8. Be Sure the Barrel is Clear of Obstructions Before Shooting
Before you load your firearm, open the action and be certain that no ammunition is in the chamber or magazine. Be sure the barrel is clear of any obstruction. Even a small bit of mud, snow, excess lubricating oil or grease in the bore can cause dangerously increased pressures, causing the barrel to bulge or even burst on firing, which can cause injury to the shooter and bystanders. Make it a habit to clean the bore and check for obstructions with a cleaning rod immediately before you shoot it. If the noise or recoil on firing seems weak or doesn’t seem quite “right,” cease firing immediately and be sure to check that no obstruction or projectile has become lodged in the barrel.
Placing a smaller gauge or caliber cartridge into a gun (such as a 20-gauge shell in a 12-gauge shotgun) can result in the smaller cartridge falling into the barrel and acting as a bore obstruction when a cartridge of proper size is fired. This can cause a burst barrel or worse. This is really a case where “haste makes waste.” You can easily avoid this type of accident by paying close attention to each cartridge you insert into your firearm.
9. Don’t Alter or Modify Your Gun, and Have Guns Serviced Regularly
Firearms are complicated mechanisms that are designed by experts to function properly in their original condition. Any alteration or change made to a firearm after manufacture can make the gun dangerous and will usually void any factory warranties. Do not jeopardize your safety or the safety of others by altering the trigger, safety or other mechanism of any firearm or allowing unqualified persons to repair or modify a gun. You’ll usually ruin an expensive gun. Don’t do it!

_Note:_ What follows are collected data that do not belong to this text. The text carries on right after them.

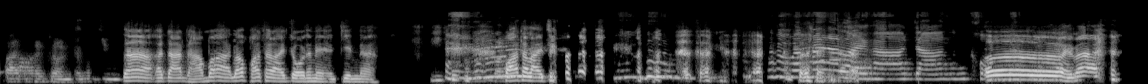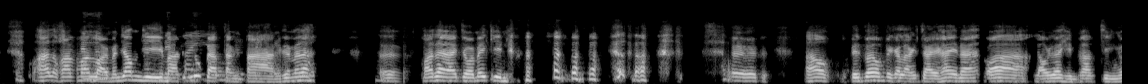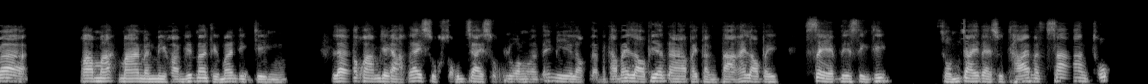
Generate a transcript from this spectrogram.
ปลาทะเลจรก็มากินอ่าอาจารย์ถามว่าแล้วฟ้าทลายโจรทำไมกินน่ะ ฟ้าทลายโจรมันไม่อร่อยค่ะอาจารย์มันขมเออ เห็นไหมอ่าความอร่อยมันย่อมยีมาในรูปแบบต่างๆใช่ไหมล่ะเออฟ้าทลายโจรไม่กิน เออ เอาเป็นเพื่อเป็นกำลังใจให้นะว่าเราจะเห็นความจริงว่า ความมามารมันมีความยึดมั่นถือมั่นจริง ๆ แล้วความอยากได้สุขสมใจสุขลวงมันไม่มีหรอกแต่มันทำให้เราพิจารณาไปต่าง ๆ ให้เราไปเสพในสิ่งที่สมใจแต่สุดท้ายมันสร้างทุกข์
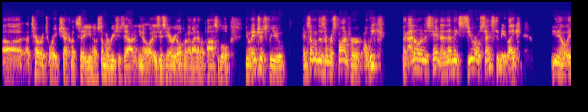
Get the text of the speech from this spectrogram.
uh, a territory check. Let's say you know someone reaches out, you know, is this area open? I might have a possible you know interest for you, and someone doesn't respond for a week. Like I don't understand that. That makes zero sense to me. Like, you know,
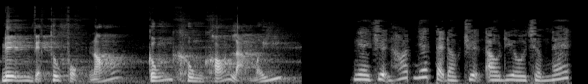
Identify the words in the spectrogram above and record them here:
nên việc thu phục nó cũng không khó là mấy. Nghe truyện hot nhất tại đọc truyện audio net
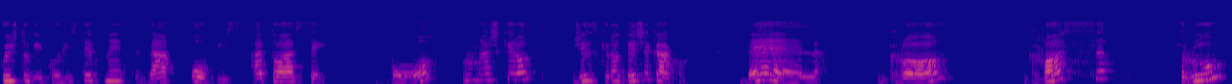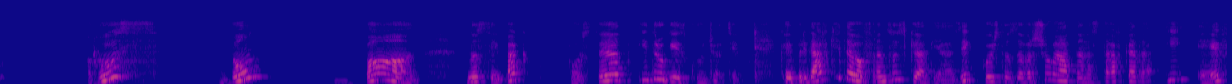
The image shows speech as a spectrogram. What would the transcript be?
кои што ги користевме за опис, а тоа се бо во машки род, женски род беше како? Бел, гро, грос, ру, рус, бон, бон. Но сепак постојат и други исклучоци. Кај придавките во францускиот јазик, кои што завршуваат на наставката и F,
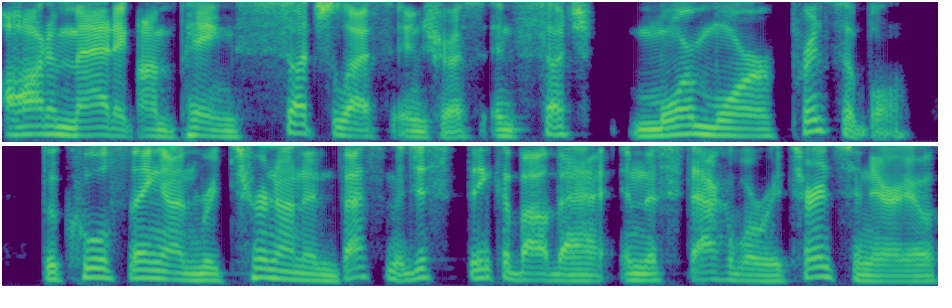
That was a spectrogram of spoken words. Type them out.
automatic, I'm paying such less interest and such more, more principal the cool thing on return on investment, just think about that in the stackable return scenario.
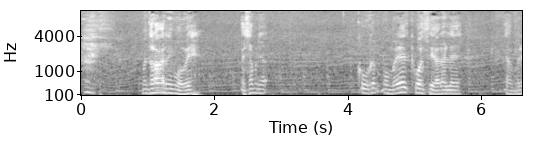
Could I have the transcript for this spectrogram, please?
เฮ้ยมันทะเลาะกันในหัวเว้ยแต่ช่างมันเถอะกูครับผมไม่ได้กลัวเสียอะไรเลย แต่ไม่ไ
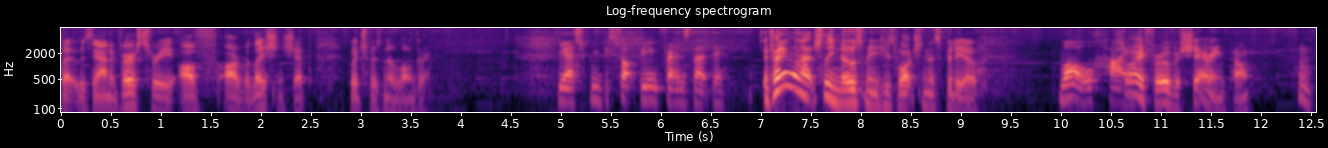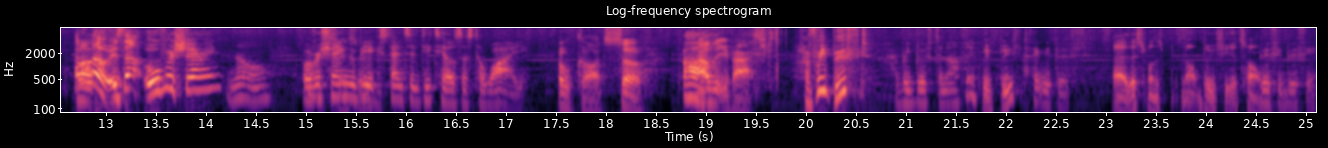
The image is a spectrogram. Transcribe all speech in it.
but it was the anniversary of our relationship, which was no longer. Yes, we stopped being friends that day. If anyone actually knows me who's watching this video, Lol. Hi. sorry for oversharing, pal. I don't know, is that oversharing? No. Oversharing would be so. extensive details as to why. Oh god, so, Oh. now that you've asked. Have we boofed? Have we boofed enough? I think we've boofed. I think we boofed. Uh, this one's not boofy at all. Boofy, boofy.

Your gun is a mechanical device that will not last forever and is subject to wear. As such, it requires periodic inspection, adjustment and service. Check with the manufacturer of your firearm for recommended servicing.
10. Learn the Mechanical and Handling Characteristics of the Firearm You are Using
Not all firearms are the same. The method of carrying and handling firearms varies in accordance with the mechanical characteristics of each gun. Since guns can be so different, never handle any firearm without first having thoroughly familiarized yourself with the particular type of firearm you are using, the safe gun handling rules for loading, unloading, carrying and handling that firearm, and the rules of safe gun handling in general.
For example, many handgun manufacturers recommend that their handguns always be carried with the hammer down on an empty chamber. This is particularly true for older single-action revolvers, but applies equally to some double-action revolvers or semiautomatic pistols. You should always read and refer to the instruction manual you received with your gun, or if you have misplaced the manual, simply contact the manufacturer for a free copy.
Having a gun in your possession is a full-time job. You cannot guess; you cannot forget. You must know how to use, handle and store your firearm safely. Do not use any firearm without having a complete understanding of its particular characteristics and safe use. There is no such thing as a foolproof gun.
Hunting and target shooting are among the safest of all sports. This list is intended to help you make them even safer by emphasizing the basics of safe gun handling and storage and by reminding you that you are the key to firearms safety.
You can help meet this responsibility by enrolling in hunter safety or shooting safety courses. You must constantly stress safety when handling firearms, especially to children and non-shooters. Beginners, in particular, must be closely supervised when handling firearms with which they may not be acquainted.
Don’t be timid when it comes to gun safety. If you observe anyone violating any safety precautions, you have an obligation to insist on safer handling practices, such as those on this site.
Follow the safety procedures outlined here, develop safe shooting habits, and remember, firearms safety is up to you.